UP Polls: Jats, Dalits, Muslims Take a Stand
NEW DELHI: It is not always that voters declare their intentions before polling day. But the Assembly elections in Uttar Pradesh this time with high stakes has three major communities of the constituencies in the western region declaring their intent very openly. And except for tactical voting in specific constituencies where the candidates of chosen parties are not up to the mark, these three groups seem to be very clear about where they are going, and/or where they are not going.
The first to know their mind were the Dalits who responded proactively to the Bahujan Samaj Party campaign that was first to penetrate the rural areas, with Mayawati declaring her candidates far ahead of the others in the fray. Dalits, usually quiet, came up to this writer voluntarily and did not hesitate to say they would be voting for Behenji when the question was raised.

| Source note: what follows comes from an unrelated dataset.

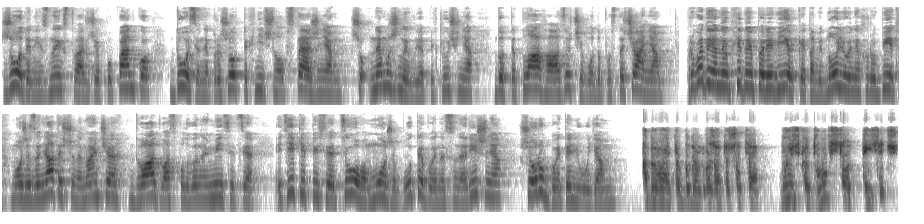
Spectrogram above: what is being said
Жоден із них, стверджує Попенко, досі не пройшов технічного обстеження, що неможливо підключення до тепла, газу чи водопостачання. Проведення необхідної перевірки та відновлювальних робіт може зайняти щонайменше 2-2,5 місяці, і тільки після цього може бути винесене рішення, що робити людям. А давайте будемо вважати, що це близько 200 тисяч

Dalits in BJP muscle man Sangeet Som’s constituency Saldana were also very vocal about voting for the ‘haathi’ the BSP symbol. The women sitting outside their little tenements were not as honest, but indicated the same saying, “the present MLA has done nothing for us, no one does anything for us.” An elderly man who said he had a small business said they would be voting for Mayawati. Asked why they had deserted her in the Lok Sabha elections he laughed and said, “well we had to teach her a lesson, we have done that, now we will vote for her.”
In 2014 the Dalits had been silent, with the youth in particular mesmerised by the promises made at the shock and awe rallies by Prime Minister Narendra Modi. This time there is no such impact, in fact the reverse with demonetisation, and the Dalit vote seems to have consolidated behind Mayawati.
The Jat vote, dominant in the districts of UP, is categorical too not so much about whom it will vote for, but more about the political party it will not vote for. The BJP that has been unable to reward the Jats with reservations, jobs, subsidies after the Muzaffarnagar violence is today clutching at the wrong end of the stick. Jats from Haryana arrived to hold a meeting, and the word that has spread like wildfire since is, “do not vote for the BJP, teach them a lesson.” Although it remains to be seen whether this sentiment will hold.
This vote bank is looking favourably at the Rashtriya Lok Dal and Ajit Singh who has revived somewhat in the process. If he had joined the SP-Congress alliance as was initially rumoured, this gatbandhan would have swept through the west UP constituencies but now he is expected to do well. The Jats are keen to vote for “our own leader” this time around, and the RLD is hopeful of winning at least those seats where this community can influence the final tally. There is no sign as yet of other vote banks looking as positively at the RLD with Ajit Singh having lost much of his credibility with the voters.
The Muslims were confused initially, particularly when the Samajwadi family was slugging it out. After Akhilesh Yadav won the battle and got the symbol as well, the Muslim vote has consolidated behind the SP-Congress alliance. In fact it has consolidated across UP, with the minority community having made up its mind now ahead of the polls. It is vocal, and supportive.
Except in some constituencies where the BSP candidate is strong, the Muslim has by and large gone over to the gatbandhan en bloc.
Victory for the BJP lies in keeping these communities apart, and getting in a sizeable section of the other backward, upper caste votes in for its candidates. Victory for the others lies in consolidating these respective vote banks and then adding the vote of other communities like Yadavs, youth across castes,other backwards, Brahmins etc to the pool. This is what all are working at with the gatbandhan focusing for instance on development to attract the youth across all castes. Success will of course, be determined by the voters.